What is needed: Exclude any images and output the remaining records exactly.

┌──

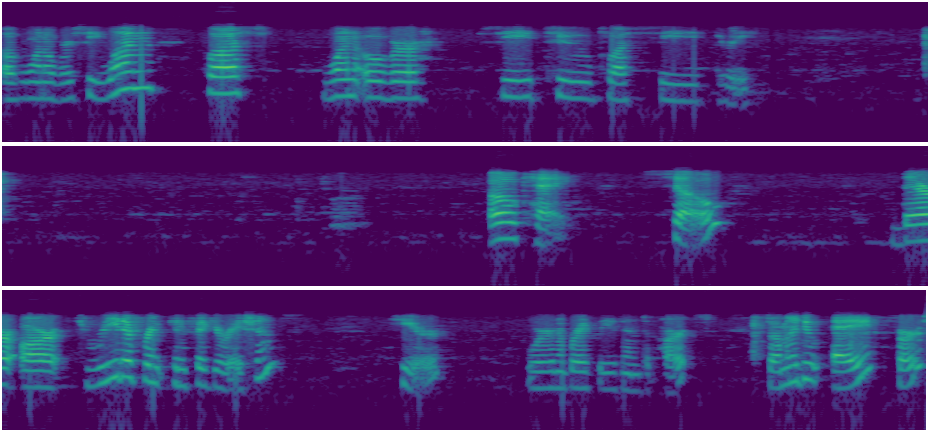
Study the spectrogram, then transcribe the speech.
of 1 over C1 plus 1 over C2 plus C3. Okay, so there are three different configurations here. We're going to break these into parts. So I'm going to do A first.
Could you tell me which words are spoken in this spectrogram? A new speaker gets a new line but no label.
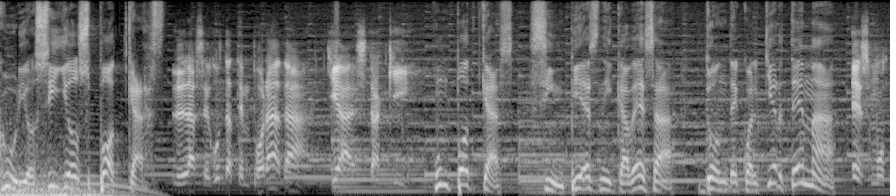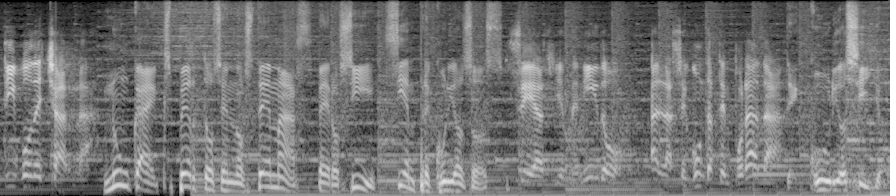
Curiosillos Podcast.
La segunda temporada ya está aquí.
Un podcast sin pies ni cabeza, donde cualquier tema
Es motivo de charla.
Nunca expertos en los temas, pero sí siempre curiosos.
Seas bienvenido a la segunda temporada
De Curiosillos.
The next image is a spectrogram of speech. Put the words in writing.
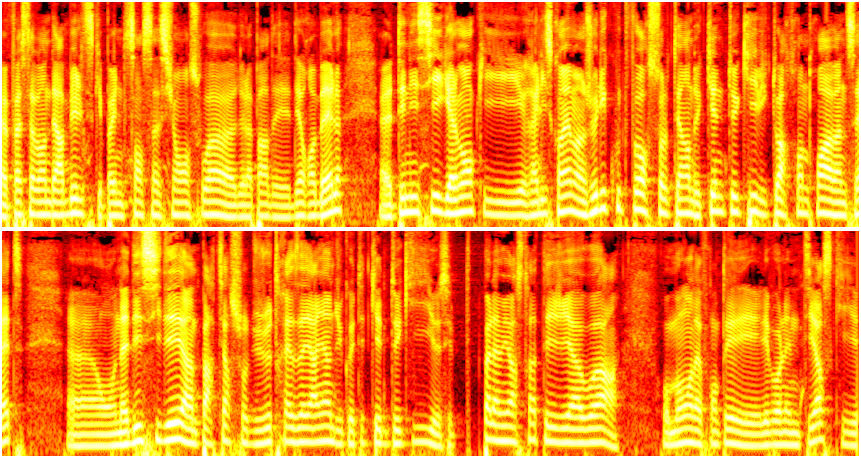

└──

Written response:
Study the spectrogram, then transcribe the speech.
of 1 over C1 plus 1 over C2 plus C3. Okay, so there are three different configurations here. We're going to break these into parts. So I'm going to do A first.
Could you tell me which words are spoken in this spectrogram? A new speaker gets a new line but no label.
Curiosillos Podcast.
La segunda temporada ya está aquí.
Un podcast sin pies ni cabeza, donde cualquier tema
Es motivo de charla.
Nunca expertos en los temas, pero sí siempre curiosos.
Seas bienvenido a la segunda temporada
De Curiosillos.
The next image is a spectrogram of speech. Put the words in writing.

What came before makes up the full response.